He addressed online criticism towards those “close” to him – presumably Olivia Wilde
While Harry didn’t comment explicitly on the online trolling aimed at his girlfriend Olivia Wilde, the interviewer does – and Harry does subtly address the “difficult feeling” of attracting online hatred towards those he is involved with romantically, suggesting it is a tough “second date” conversation to have. “It’s obviously a difficult feeling to feel like being close to me means you’re at the ransom of a corner of Twitter or something. I just wanted to sing. I didn’t want to get into it if I was going to hurt people like that.”
He addresses his sexuality “journey”
In the profile, the writer mentions accusations of “queerbaiting” aimed at Harry in recent years – as he embraces gender fluid fashion, for instance.
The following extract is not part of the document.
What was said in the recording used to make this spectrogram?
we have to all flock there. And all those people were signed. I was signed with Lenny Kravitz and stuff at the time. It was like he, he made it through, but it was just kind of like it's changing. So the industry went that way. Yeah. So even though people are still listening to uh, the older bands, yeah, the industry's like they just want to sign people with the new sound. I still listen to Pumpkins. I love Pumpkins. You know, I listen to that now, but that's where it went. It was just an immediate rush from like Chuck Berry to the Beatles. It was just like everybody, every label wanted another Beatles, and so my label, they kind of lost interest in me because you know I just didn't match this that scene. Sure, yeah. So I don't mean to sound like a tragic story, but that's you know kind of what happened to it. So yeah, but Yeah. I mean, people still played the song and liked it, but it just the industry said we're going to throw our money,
Harry is diplomatic in his response, but equally leaves a lot open to interpretation when it comes to his sexuality. “Sometimes people say: ‘You’ve only publicly been with women,’ and I don’t think I’ve publicly been with anyone,” he says early on in the interview. Later, referring to his upcoming role in My Policeman – a film in which he plays a policeman in a same-sex relationship – he says: “I think everyone, including myself, has your own journey with figuring out sexuality and getting more comfortable with it.”
He’s still music-first
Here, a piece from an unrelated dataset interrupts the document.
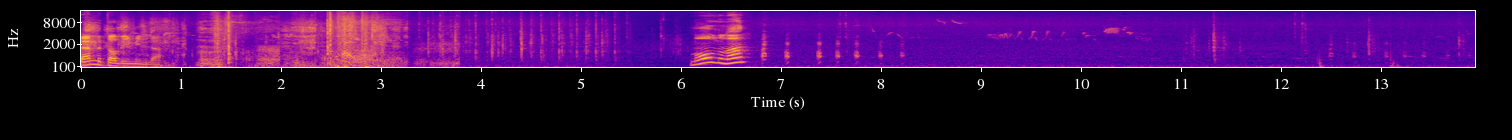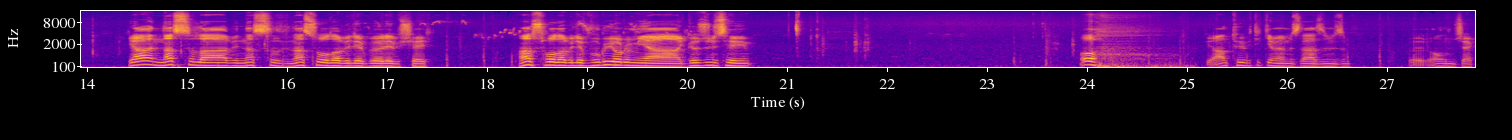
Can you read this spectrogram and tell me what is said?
Ben mi dalayım illa? Ne oldu lan? Ya nasıl abi nasıl nasıl olabilir böyle bir şey? Nasıl olabilir? Vuruyorum ya. Gözünü seveyim. Oh. Bir antibiyotik yememiz lazım bizim. Böyle olmayacak.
While Harry has now been in a series of box office hit films – including, in the past, Dunkirk and Eternals, as well as the upcoming Don’t Worry Darling and My Policeman, his music fans will be glad to hear his heart is still in his primary career.
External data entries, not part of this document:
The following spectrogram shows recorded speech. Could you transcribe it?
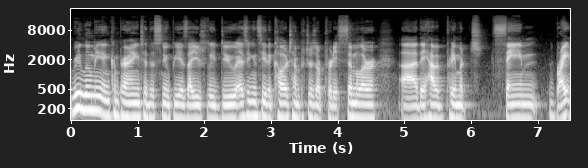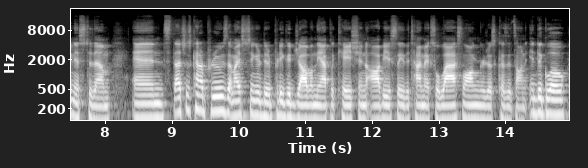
Relooming and comparing to the Snoopy as I usually do, as you can see the color temperatures are pretty similar. Uh, they have a pretty much same brightness to them. And that just kind of proves that Meistersinger did a pretty good job on the application. Obviously, the Timex will last longer just because it's on Indiglo,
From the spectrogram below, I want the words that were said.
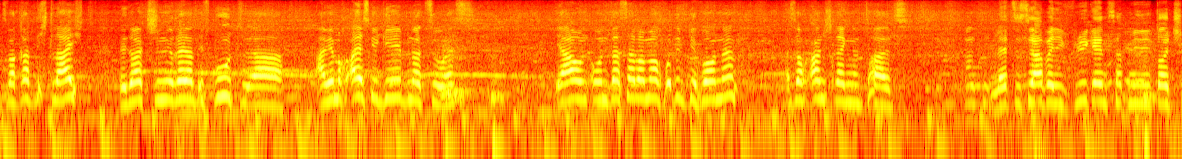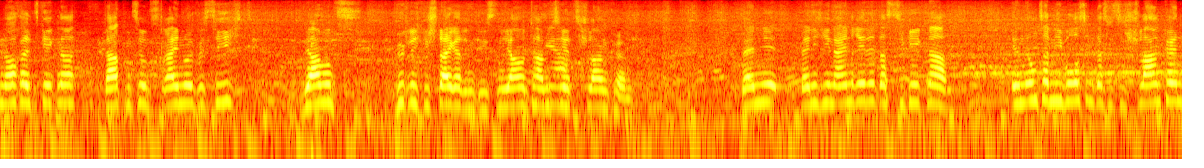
Es war gerade nicht leicht. Die Deutschen relativ gut. Ja. Aber wir haben auch alles gegeben dazu. Ja, und, und deshalb haben wir auch verdient gewonnen. Es ist auch anstrengend halt. Letztes Jahr bei den Free Games hatten wir die Deutschen auch als Gegner. Da hatten sie uns 3-0 besiegt. Wir haben uns wirklich gesteigert in diesem Jahr und haben ja. sie jetzt schlagen können. Wenn, wenn ich ihnen einrede, dass die Gegner in unserem Niveau sind, dass wir sie schlagen können,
He says: “I think there’ll be a time again when I’ll crave [acting]. But when you’re making music, something’s happening. It feels really creative, and it feeds stuff. A large part of acting is the doing-nothing, waiting thing. Which if that’s the worst part, then it’s a pretty good job. But I don’t find that section of it to be that fulfilling. I like doing it in the moment, but I don’t think I’ll do it a lot.”
He has a strict wellness routine
According to the interviewer, Harry’s wellness routine while touring involves: 10 hours of sleep in a room with two humidifiers, vitamin IV injections, a restricted diet to protect his throat (no coffee, alcohol or anything that might cause acid reflux). It sounds exhausting – but we understand now how he looks (and sounds) so good.
He’s become increasingly engaged in politics
Harry confesses his previous disengagement with all things political – and how he had a revelation as he grew up and became more famous: “I took a massive look at myself, and was like, ‘Oh, I don’t do enough . . . or anything.” In recent years, he has apparently read up on conversation around anti-Blackness and inaction, including books such as Ibram X. Kendi’s How to Be an Anti-Racist and The Will to Change, by bell hooks. He also gets vocal about Roe v. Wade, saying: “I can’t begin to imagine how terrifying it is to be a woman in America at the moment.”